Sunday, February 05, 2012

Smug Stupidity

Jeffrey Simpson wrote in yesterday's Globe and Mail that:

Under the Harper government, Canada lost its bid for a Security Council seat – the first time it had ever been defeated. Were a vote held today, chances are Canada would get even fewer votes.
Consider Canada's performance on the world stage since Stephen Harper became prime minister:

The latest egregious example of truculent morality was this week’s visit by Foreign Affairs Minister John Baird and Finance Minister Jim Flaherty to the West Bank.
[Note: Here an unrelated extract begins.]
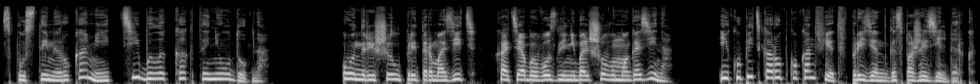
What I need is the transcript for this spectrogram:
С пустыми руками идти было как-то неудобно. Он решил притормозить хотя бы возле небольшого магазина и купить коробку конфет в презент госпоже Зельберг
At a meeting with the most moderate leadership in Palestinian Authority history, the Canadians lectured the Palestinians on the terrible mistake they’d made in seeking United Nations membership, a bid that won strong support in the General Assembly.
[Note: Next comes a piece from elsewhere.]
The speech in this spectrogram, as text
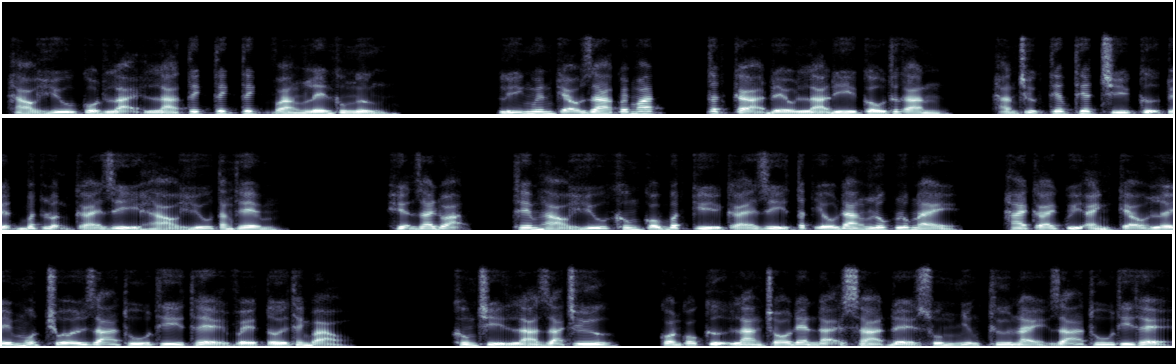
hảo hữu cột lại là tích tích tích vang lên không ngừng. Lý nguyên kéo ra quét mắt, tất cả đều là đi cầu thức ăn, hắn trực tiếp thiết trí cự tuyệt bất luận cái gì hảo hữu tăng thêm. Hiện giai đoạn thêm hảo hữu không có bất kỳ cái gì tất yếu đang lúc lúc này, hai cái quỷ ảnh kéo lấy một chuỗi dã thú thi thể về tới thành bảo. Không chỉ là dã chư, còn có cự lang chó đen đại xà để xuống những thứ này dã thú thi thể,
The week before the West Bank lecture, the Prime Minister was telling Europeans how they should deal with their economic crisis during a speech in Davos. This likely impressed Canadians, but not Europeans. The last thing they need is gratuitous advice from a North American country that, frankly, doesn’t count for much in Europe, as anyone who’s lived there knows. And the advice is especially unwelcome when it’s layered with self-applause by Canadians about how well their economy has done.
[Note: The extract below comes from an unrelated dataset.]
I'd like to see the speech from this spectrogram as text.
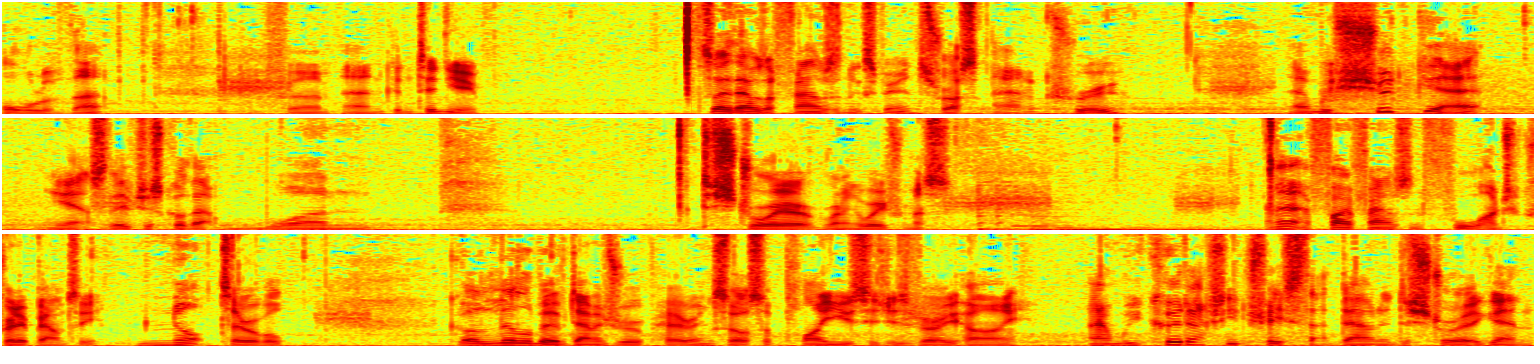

In climate-change negotiations, the government’s attitude of palpable disdain for the Kyoto Protocol, coupled with its own deplorable record of inaction against greenhouse-gas emissions, shredded whatever credibility Canada might have aspired to enjoy.

And so it goes. Canada has caught what used to be an American disease -- telling the world that it should be more like us. The American authors Eugene Burdick  and William Lederer wrote a novel about this kind of  international smugness, The Ugly American.

Stephen Harper says he is hell bent on transforming Canada. Do we really want to go there? Are we to be known as the home of the smugly stupid?


Dr.Dawg said...

"We had to destroy the country in order to save it."

Owen Gray said...

Echoes of Vietnam, Dr. Dawg. The source of the quotation is somewhat obscure. But an American captain attributed it to a certain Major Booris.

Add an "h" to that name, and
the true source of that opinion becomes obvious.

Stephen Harper entered kindergarten when the Vietnam War began. He was not old enough to drive when it ended. One wonders if he has any knowledge at all of that conflict.

thwap said...

Ah, Jeffrey Simpson of the Globe & Mail.

Which endorsed stephen harper in the last election.

Now they want to complain?


Owen Gray said...

One assumes that, even though Simpson works for the Globe, he doesn't have to echo the paper's editorial policy, thwap.

Unfortunately, the Globe doesn't think as critically as Simpson does.